An essential part of being a great employer is having those open conversations with employees about their financial wellbeing.

With the soaring cost of living as well as everyday expenses such as childcare and travel costs, it is up to you, as an employer, to use the most effective ways to support employees financially.

Talking about money is something many people still find a ‘taboo’ subject, and employees often find it uncomfortable to address.

With it being Talk Money Week 2021, we thought it was important to explain why employers should discuss pay more openly with their workers.

Why should employers prioritise their employees’ financial wellbeing?

Distress relating to financial situations is a root cause of stress and anxiety, that hinders a worker’s overall performance and productivity at work.

It was found that those who are dealing with financial stress are often absent from work. This could be due to needing time to handle personal financials, exhaustion, or stress-related illnesses.

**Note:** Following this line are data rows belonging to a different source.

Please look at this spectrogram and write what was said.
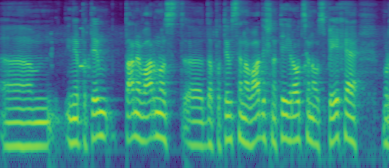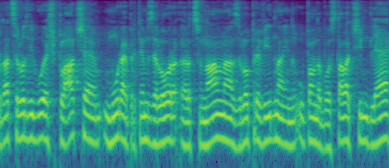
Um, in je potem ta nevarnost, uh, da potem se navadiš na te igralce, na uspehe, morda celo dviguješ plače, mora je pri tem zelo racionalna, zelo previdna in upam, da bo ostala čim dlje,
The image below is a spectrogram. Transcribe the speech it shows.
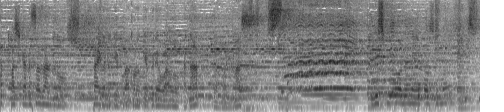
っ端からサザンの最後の曲はこの曲で終わろうかなって思います。よろしくお願いいたします。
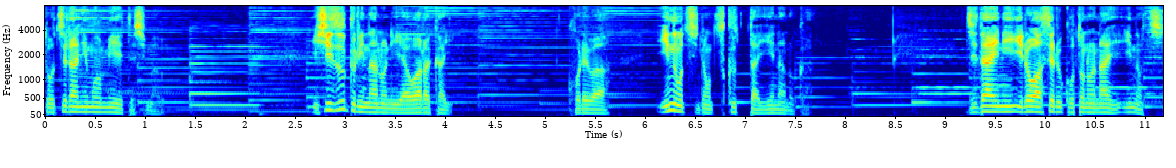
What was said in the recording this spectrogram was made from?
どちらにも見えてしまう。石造りなのに柔らかい。これは命の作った家なのか。時代に色あせることのない命。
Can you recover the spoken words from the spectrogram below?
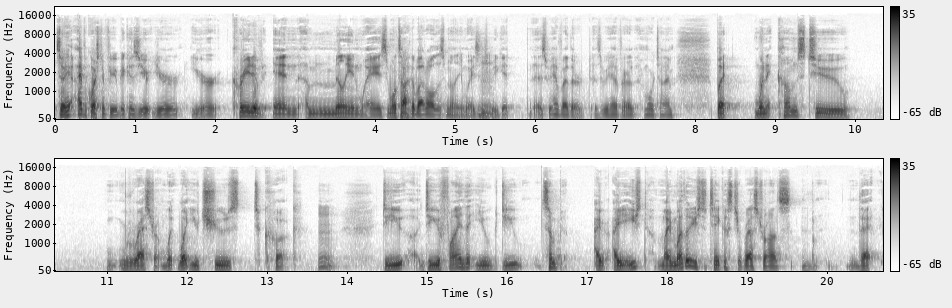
So I have a question for you because you're you're you're creative in a million ways, and we'll talk about all those million ways as we mm. get as we have other as we have more time. But when it comes to restaurant, what, what you choose to cook, mm. do you do you find that you do you some? I, I used to- my mother used to take us to restaurants that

When employees experiencing financial distress do decide to attend work, it can lead to presenteeism. This is when people attend work but don’t perform to their usual standards.

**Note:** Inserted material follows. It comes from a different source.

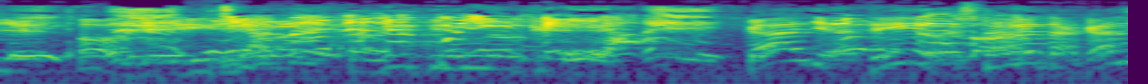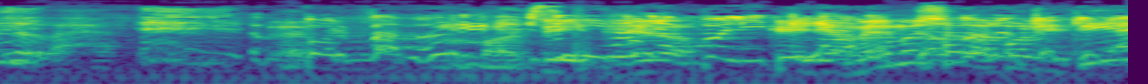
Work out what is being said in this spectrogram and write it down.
Oye, oye, y Llamad ahora a la policía. Calla, tío, están atacando. Por favor, Martín, a la policía. que llamemos a la policía.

That is why we urge employers to prioritise their worker’s financial wellbeing.

What is financial wellbeing?

Feeling secure and in control of your finances is the goal for achieving financial wellbeing.

Employees knowing that they can pay their bills today, deal with any other unexpected expenses and are on the right track to a stable financial future, are all signs that they have good financial wellbeing.

Employers play the most obvious role in supporting financial wellbeing and can help prevent difficulties from occurring in the first place.

We advise employers to consider employees’ living arrangements or any other factors that may be impacting their financial situation when reviewing pay and always stay open to the conversations with them about any concerns.

However, we are aware that employers are not always able to offer higher wages to workers.

In this case, there are other things employers can do to help encourage workers to feel more confident when it comes to money matters.

How can employers help?

As mentioned, many people do not like talking about money, with there being a stigma surrounding issues like debt and mental wellbeing.

Building money conversations into the everyday conversation with employees will help build financial confidence and resilience to face whatever may be thrown their way.

This aims to improve physical, mental, and financial wellbeing for your employees.

The CIPD have produced a report that supports employers and encourages services such as financial education, debt counselling and general employee financial wellness programmes that can be used by employers and managers in the workplace.

HR teams or employers can also use different communication channels and sources to improve employee financial wellbeing.

Offering employees guidance on how they can take matters into their own hands and work on their financial situation can be extremely helpful and a more comfortable option for some.

Finally, developing a financial wellness programme is something we highly recommend. This ought to include the following areas:

  • employee benefits that reduce living costs
  • encouragement of employee control on their finances through hardship loans or earned salary access
  • financial education that develops skills of attitude, judgements, and behaviour
  • debt counselling for those who need it, or any other support

Need help executing a financial wellness programme? Let’s have a chat.